Sarah Palin has already proved to me her devotion to her pretend chicks when I found her crouched in a corner with chicken crap on her wing. From what I can figure, Liz Lemon was perched above Sarah Palin when she took a crap and Palin just chalked it up to one of the sacrifices of motherhood.

Sarah Palin and Liz Lemon in their normal state of curiosity.
Sarah Palin should return to her normal self in a few weeks. Until then, I will not stop finding it super cool to watch chicken nature live in my backyard. 

25 April 2012

Planting my own seed in the guerrilla gardening movement

Guerrilla gardening attempt.

A couple of weeks ago, Richard planted a tree. This isn't a new occurrence for Richard. He has planted many trees in our yard before that are all growing nicely.

This tree is a renegade. An illegal. A product of guerrilla gardening.

Across the street from our house, there is a patch of dirt where a sidewalk tile never was. The patch gets trampled everyday as students from the nearby college trudge to and from class. The row houses behind the patch are rented properties that looked very rented. Meaning, the people that live in the structure do less than inhabit it, they abuse it.

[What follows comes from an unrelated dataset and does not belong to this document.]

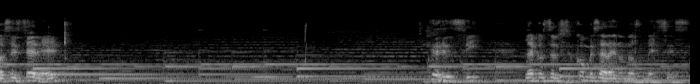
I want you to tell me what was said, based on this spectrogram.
Vas a hacer, ¿eh? sí, la construcción comenzará en unos meses.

I used to be like that, so I understand the mentality: if you don't own the property or structure, there's very little incentive to care for it, maintain it or improve it. For me, that meant beer stains on the carpet, scuff marks from black-soled shoes and water damage in the bathroom that I merely shrugged my shoulders at. Not my problem, I thought. I'll be out of here in a few months.

Things have changed, though. I now own the property I live on. I have invested lots of time and money to make it look and function the way that I want. And most of my actions have been contained to within said property lines, like painting shutters, landscaping the backyard and adding raised beds to the bare, concrete slabs out front.

Until now.

Baxter checking out the tree.
This tree is not motivated by a need to provoke social change. I am pretty well convinced that young twenty-somethings are content to have trash strewn about the streets and alleys, while living in dwellings that just meet code. So I feel no need to motivate them to care for this patch of dirt that I see every time I look out my front window and that my dog waters every morning on our stroll.

Some guerrilla gardeners, like Erik Knutzen, coauthor with his wife, Kelly Coyne, of "The Urban Homestead," see the act as "a reaction to the wasteful use of land, such as vacant lots and sidewalk parkways."

I just want to mend an eyesore.

See it in there?
After a quick perusal of the Internet, I am pretty sure the dirt patch belongs to the City. Technically, if they find the tree, they have every right to tear it out by the roots. But from the look of the neighborhood, and the look of the city budget, I doubt anyone will mind, even if they notice.

Just a couple of weeks into this guerrilla gardening foray, I predict the biggest threats will be feet -- particularly the stiletto heels of drunken collegians -- or lack of rain.